Rockfish Tacos, served at Dempsey's Brew Pub in Camden… (Kenneth K. Lam, Baltimore…)
Dempsey's Brew Pub isn't quite a home run. But it is a solid hit — rounding the bases and heading for home.
This newest addition to Camden Yards' eatery options, backed by legendary Oriole catcher Rick Dempsey, debuted on Opening Day this year. Housed in on the Eutaw Street side of the stadium, in the historic B&O warehouse, Dempsey's interior is a love letter to baseball, and the menu is a bar-food homage to Baltimore.
The restaurant is open only to ticket-holders during home Orioles games. On non-game days and when the Orioles aren't in town, Dempsey's is open to the public. Judging by the crowd — or lack thereof — during our recent visit, the public doesn't know that yet.
But given Dempsey's friendly service and capable takes on local favorites, like Old Bay-flecked crab dip and Berger cookie ice cream sandwiches, it's only a matter of time before tourists and locals are jockeying for tables.
With numerous TVs positioned throughout the restaurant and bar, Dempsey's is an ideal spot for away game viewing. When we arrived on a recent Sunday afternoon, it was the bottom of the fourth inning and the Orioles were up 1-0 over the Tampa Bay Rays. A few hard core fans, decked out in head-to-toe O's gear, sat at the bar, but otherwise the restaurant was empty.
Without a crowd, the newness of the space shines — literally. The surfaces, from the high-gloss floor to the spotless tables, sparkle. Baseball memorabilia covers the walls. At eye level, Dempsey's looks like any other brand spanking new Orioles-themed sports bar. But glancing up to the ceiling, we spotted rough wooden beams, dark with age, preserved since the days the space was a working warehouse.
Dempsey's bills itself as a brew pub and, true to name, offers four beers brewed in-house, held in large stainless steel kettles on one side of the restaurant. The beers — poured from taps cutely topped by Rick Dempsey bobble heads — are works in progress, explained manager Vince Vasquez. Unfortunately, during our visit, it showed.
We tried three of the four options ($3.50 per beer); each fell short of our expectations.
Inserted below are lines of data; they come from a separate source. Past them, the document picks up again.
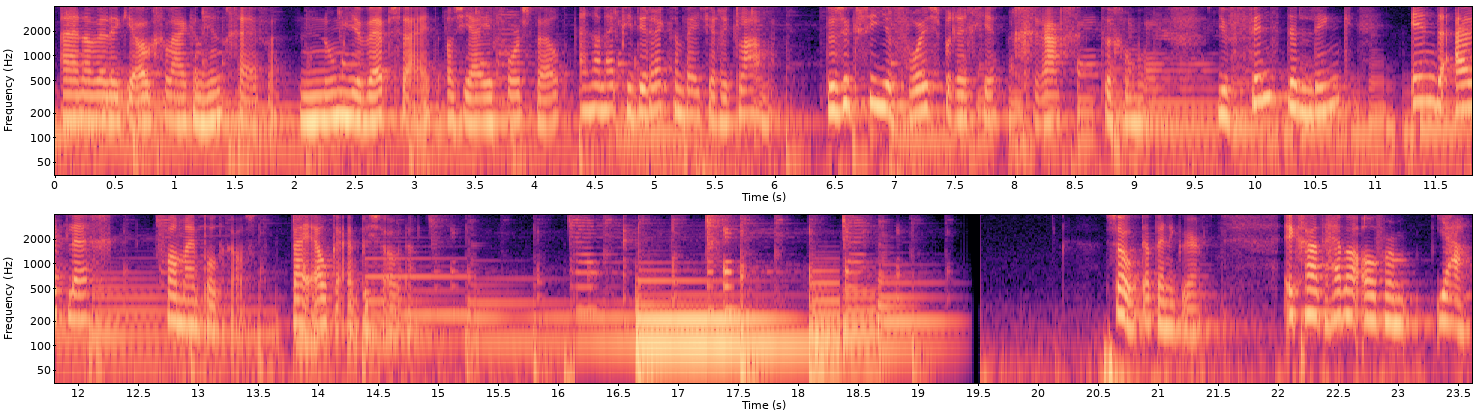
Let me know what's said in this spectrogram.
En dan wil ik je ook gelijk een hint geven. Noem je website als jij je voorstelt en dan heb je direct een beetje reclame. Dus ik zie je voiceberichtje graag tegemoet. Je vindt de link in de uitleg van mijn podcast bij elke episode. Zo, daar ben ik weer. Ik ga het hebben over ja,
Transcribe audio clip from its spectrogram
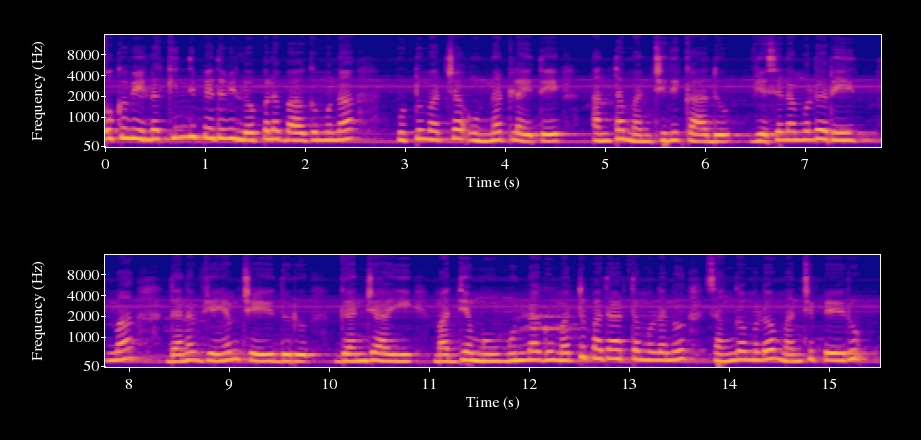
ఒకవేళ కింది పెదవి లోపల భాగమున పుట్టుమచ్చ ఉన్నట్లయితే అంత మంచిది కాదు. వ్యసనముల రీత్మ ధన వ్యయం చేయుదురు. గంజాయి మద్యము మున్నగు మత్తు పదార్థములను సంఘములో మంచి పేరు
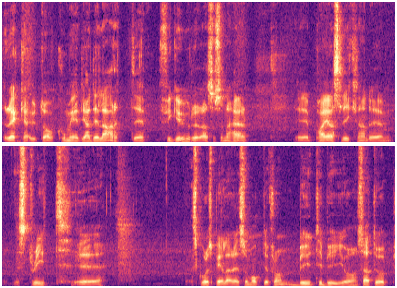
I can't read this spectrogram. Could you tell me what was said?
räcka utav Commedia dell'arte-figurer, alltså sådana här eh, pajasliknande street eh, skådespelare som åkte från by till by och satte upp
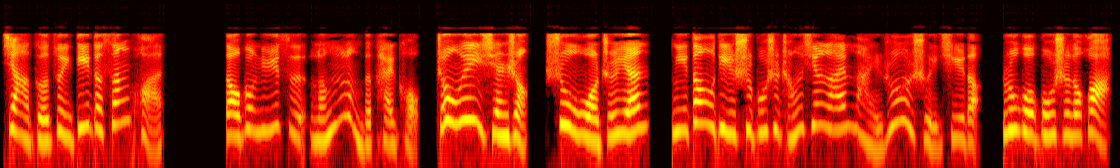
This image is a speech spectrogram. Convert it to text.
价格最低的三款。”导购女子冷冷的开口：“这位先生，恕我直言，你到底是不是诚心来买热水器的？如果不是的话，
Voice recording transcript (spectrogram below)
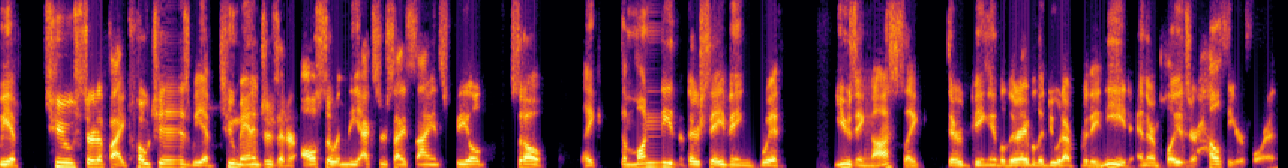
we have two certified coaches. We have two managers that are also in the exercise science field. So like the money that they're saving with using us, like they're being able they're able to do whatever they need, and their employees are healthier for it.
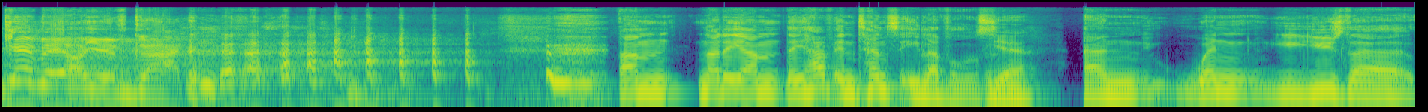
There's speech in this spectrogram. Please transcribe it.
give me all you've got. Um, no, they um they have intensity levels. Yeah. And when you use the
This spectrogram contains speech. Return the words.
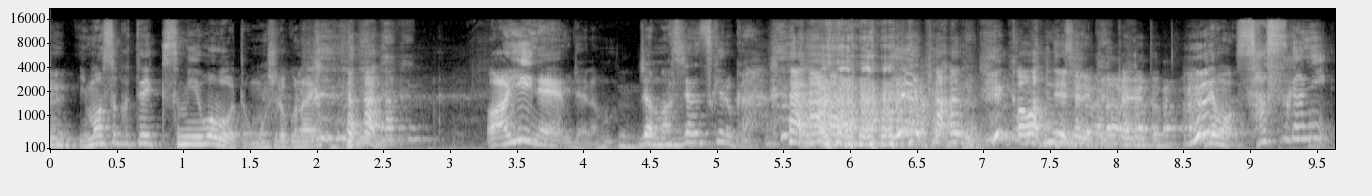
「今すぐ Takes Me Wow」って面白くない？あいいね。みたいな。じゃあ町田につけるか。変わんねえじゃねえかでもさすがに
The Rain Delay IPA wasn't hoppy enough, the Wild Pitch Wheat needed more wheat, and Rick's Red Ale was rich in color, but not in flavor.
Like the beers, Dempsey's menu is also receiving some fine-tuning, but happily, the food is ready for prime time.
We started with crab dip ($10), which arrived piping hot and covered with a thick and gooey crust of Old Bay-dusted cheddar cheese. The dip itself was a creamy, slightly spicy mix of backfin and lump crab, served with crispy pita triangles, also sprinkled with Old Bay, for dipping. All that Old Bay rendered a few bites overly salty, but for the most part, the balance between cheese, crab and spice was a good one.
Rockfish tacos ($13) are billed as an appetizer, but the three large soft tacos were enough for a meal. Chunks of fish, lightly dusted with flour and spices and quickly fried, were flaky and moist. Topped with shredded lettuce, thin slices of sweet peppers, drizzled with a spicy Old Bay-pepper aioli, and served with pico de gallo, sour cream and guacamole, the dish put a tasty local spin on fish tacos. Our only complaint was the fish-to-veg ratio: We would've paid extra for a little more fish in each taco.
Dempsey's is operated by Delaware North Sportservice, the company that runs the concessions throughout Camden Yards, and the mind behind the menu is Camden Yards' executive chef, Josh Distenfeld. Despite the massive organization behind the operation, Distenfeld likes to keep things local whenever possible, including purchasing the beef for Dempsey's burgers from Fells Point Meats.
We tried the Dempsey Burger ($10), a satisfying, if standard, take on the traditional bacon cheeseburger. Cooked just to medium rare, as requested, the burger was savory, juicy, and a good match for the salty, crispy fries.
As we ate, a few more diners trickled into the restaurant, chatting with each other, the bartender, and a manager as he made his rounds. At our table, he stopped to chat, asking if we were local and encouraging us to come back with friends. Our waitress was friendly, too, and prompt with food and drinks (though admittedly, she had few tables to juggle).
Our meals were filling, but once we saw the dessert menu, there was no turning back. We absolutely had to order the duo of Berger cookie ice cream sandwiches ($5).
Arriving ice cold, straight from the freezer, the dessert is simple, but delightful. A scoop of vanilla ice cream sandwiched between two Berger cookies, frosting side out. According to Vasquez, the kitchen sometimes experiments with different flavors of ice cream, but there's really no need to mess with the original. It's fantastic.